Children, Dogs, and Aggression: Evaluating the Risk

The average dog owner is often unable to assess objectively their dog’s potential threat to the infant. Consequently, an important service rendered by dog behavior consultants is to provide an assessment of the various risks involved and to advise owners on how to minimize them. This can be a very uncomfortable and onerous responsibility, since a number of serious decisions have to be made that may dramatically affect a dog’s future, based largely on a consultant’s findings and recommendations. Furthermore, although many risk factors have been identified (), no evaluation procedure currently exists that provides a certain determination of risk. Ultimately, such assessments rely on available scientific information, a history of aggressive behavior, and, most importantly, gut feelings about the dog and the situation. The telephone interview provides valuable information about the dog and the family situation. An important goal of the initial interview is to develop a preliminary risk assessment of the immediate danger of bringing an infant into the home. The information obtained should include (at least) the following: the dog’s sex and status, age, breed or mix, general activity level, training history, past socialization Read more […]
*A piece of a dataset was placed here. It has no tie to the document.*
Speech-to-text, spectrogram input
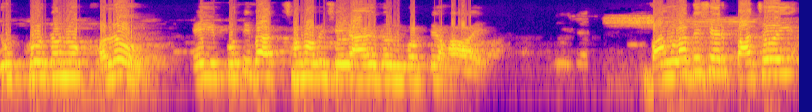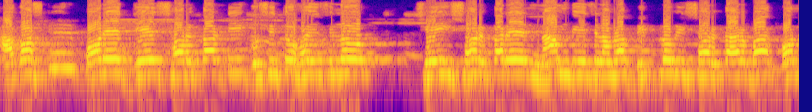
দুঃখজনক হলেও এই প্রতিবাদ সমাবেশের আয়োজন করতে হয়। বাংলাদেশের পাঁচই আগস্টের পরে যে সরকারটি ঘোষিত হয়েছিল, সেই সরকারের নাম দিয়েছিলাম আমরা বিপ্লবী সরকার বা গণ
Domestication Aspects, Behavior and Welfare of Dogs

Juliana Damasceno and Rachel Stopatto Righetti, 2013 The domestic dog (Canis familiaris) that we currently know is the species among the thirty-eight belonging to the family Canidae that has been fully domesticated and has been our companion far longer than our other favorite pet, the cat. Fossil evidence shows that since the Paleolithic age, dogs have been linked to humans. This mutual relation caused the selection of the ancestral Canis lupus (wolf) to occur artificially because of the wolf‘s proximity to man and because of some of the wolf‘s useful characteristics (hunting, guarding farm animals, companionship, etc.). Despite the great variety of breeds that morphologically diverge, the health, biological and psychological needs of dogs are common to all breeds, emphasizing one or another characteristic for each breed. Pet dogs generally live in restricted environments with their owners, who must ensure that their physical and psychological needs are satisfied. Thus the welfare of the animal depends on humans‘ knowledge of the behavior of the species. An understanding of dog behavior and the right tools can provide better care for these animals (environmental enrichment techniques), and various diseases Read more […]

Fundamental Behaviors of Dogs

The influence of human culture on the domestication of dogs evolved into man being the owner and the animal belonging to man, just like any object that can be bought, sold or even traded. This type of relation, even though replete with affection and positive interactions, began in the domestication stage and remains true today. The domestication process involves changes in morphologic characteristics and also drastically changes some aspects of behavior. When dogs (“wolf”) were wild, they had characteristics and needs that were suppressed and eliminated by human requirements to serve people. According to Hemmer (1990), the animal began to lose its original “perceptual world”. Behaviors such as rapid stress reactions for survival in the wild were overshadowed by characteristics such as docility, less fear and more tolerance of stress reactions. Domestication has led breeds to underdevelop certain important behavior traits such as intra- and inter-specific social behavior. The morphologic consequences are strictly related to the consequences of the behavior. Different physical traits exhibited in behavioral signaling among conspecifics were rendered impossible because of morphologic modification. An example is Read more […]